Artistic influences came from Abstract Art, Expressionism, Cubism and to a lesser extent, Futurism.

andr breton
André Breton
  • Andr Breton was born in 1896 in Normandy France, he studied at medical school and was always interested in mental illness.
  • He was conscripted into the French army during WW1 where he worked in psychiatric wards of military hospitals.
  • He read the writings of Freud and met him in 1921,he was influenced by symbolist poets - Arthur Rimbaud and Charles

Baudelaire and politically by Karl

Marx (communist)

marcel duchamp
Marcel Duchamp
  • Influences from Early Life – the family home was decorated with prints by his grandfather – a successful artist, and the family interests included music, literature and art. Although they both studied other subjects, his two older brothers became artists, while his sister also showed an interest in painting however was never allowed training. While studying at art school he sold cartoons to publishers - their “satirical or humorous context and the use of accompanying text” are characteristics which influenced his adult style
  • Main Influences – Cezanne, Matisse, Cubism, Symbolism, Abstractionism, Post-Impressionism, Fauvism
  • Later Work – this included ‘readymades’ – he took ordinary everyday objects and “placed it so its usual significance disappeared…created a new thought for that subject.” “Using prefabricated objects freed him from the ‘trap’ of developing a particular style or taste.”
max ernst
Max Ernst

Inspiration:

  • He became fascinated with the art of psychotics
  • He was influenced by events that happened in his life such his sisters death
  • Horrors of World War One had a lasting impact which he combined with his personal experiences, he used art to process these experiences and combat his fears
  • Van Gogh, Macke and Sigmund Freud influenced him. Especially the books by Freud on dreams

Ideas:

  • “I decided then to investigate the symbolism of this obsession and in order to aid my meditative and hallucinations” – Max Ernst talking about his obsession with phycology.
man ray
Man Ray
  • Man Ray was influenced by Alfred Stieglitz, he visited his Gallery often. He was exposed to cubism in 1913 at the Armory show. He met Marcel Duchamp, brought his first camera. His close 55 years of friendship influenced their work and resulted in collaborative creative endeavors. He joined the Parisian Dada group and then the Surrealists.

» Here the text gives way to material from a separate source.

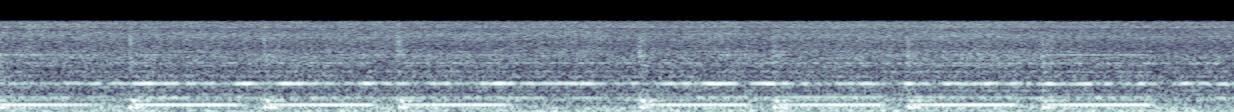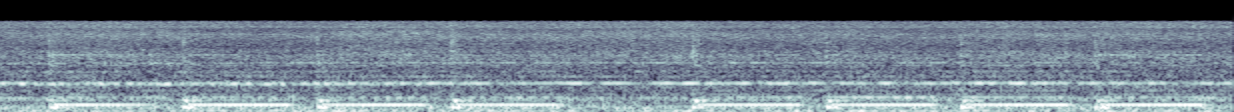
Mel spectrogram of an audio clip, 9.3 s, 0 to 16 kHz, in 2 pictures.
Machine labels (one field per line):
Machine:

He always present of the avantgarde; new and unusual or experimental ideas e.g arts, culture and politics.
  • His major contributions fall into the categories of painting, sculpture and photography, including film.
  • His work was mainly paintings, sculpture and photography; including film. His work included readymades, assisted readymades, and assorted assemblages; readymades is a term coined by Marcel Duchamp and, in its most correct use, applied to his work, alone, between 1913 to 1921. From Dada going forward, "ready-made" has been understood to be a common, mass-produced object, such as the urinal and bicycle wheel Duchamp so famously used.--often more complex than they seemed--involving complicated puns and hidden implications. His objects, he said, were always "designed to amuse, annoy, bewilder, mystify, inspire reflection, but not to arouse admiration for any technical excellence usually sought or valued in objects classified as works of art."
bibliography
Bibliography

Websites

  • http://www.understandingduchamp.com/text.html
  • http://www.tate.org.uk/art/artists/marcel-duchamp-1036
  • http://www.renoirinc.com/biography/artists/manray.htm
  • http://www.bbc.co.uk/arts/yourpaintings/artists/max-ernst
  • http://www.theartstory.org/artist-ernst-max.htm
  • http://www.biography.com/people/andré-breton37471

Books

  • Dada & Surrealism – Robert Short
  • Dada & Surrealism – Matthew Short